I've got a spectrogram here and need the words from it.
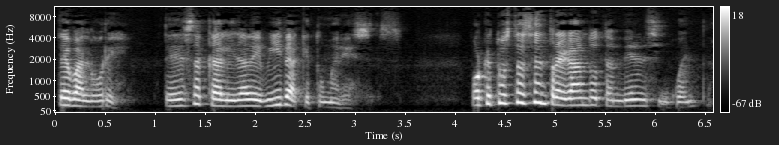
Te valore, te dé esa calidad de vida que tú mereces. Porque tú estás entregando también el 50.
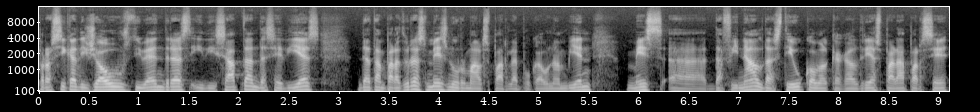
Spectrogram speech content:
però sí que dijous, divendres i dissabte han de ser dies de temperatures més normals per l'època, un ambient més eh, de final d'estiu com el que caldria esperar per ser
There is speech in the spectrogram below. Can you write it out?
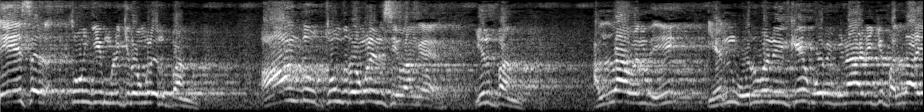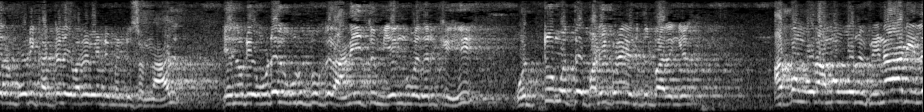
லேச தூங்கி முடிக்கிறவங்களும் இருப்பாங்க. ஆழ்ந்து தூங்குறவங்களும் என்ன செய்வாங்க? இருப்பாங்க. அல்லாஹ் வந்து என் ஒருவனுக்கே ஒரு வினாடிக்கு பல்லாயிரம் கோடி கட்டளை வர வேண்டும் என்று சொன்னால் என்னுடைய உடல் உறுப்புகள் அனைத்தும் இயங்குவதற்கு ஒட்டுமொத்த படைப்பினை எடுத்து பாருங்கள். அப்போ ஒரு அவன் ஒரு வினாடியில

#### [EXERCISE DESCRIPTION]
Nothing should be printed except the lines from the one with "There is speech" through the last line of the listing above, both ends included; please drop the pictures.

#### [SOLUTION TO THIS EXERCISE]
There is speech in the spectrogram below. Can you write it out?
லேச தூங்கி முடிக்கிறவங்களும் இருப்பாங்க. ஆழ்ந்து தூங்குறவங்களும் என்ன செய்வாங்க? இருப்பாங்க. அல்லாஹ் வந்து என் ஒருவனுக்கே ஒரு வினாடிக்கு பல்லாயிரம் கோடி கட்டளை வர வேண்டும் என்று சொன்னால் என்னுடைய உடல் உறுப்புகள் அனைத்தும் இயங்குவதற்கு ஒட்டுமொத்த படைப்பினை எடுத்து பாருங்கள். அப்போ ஒரு அவன் ஒரு வினாடியில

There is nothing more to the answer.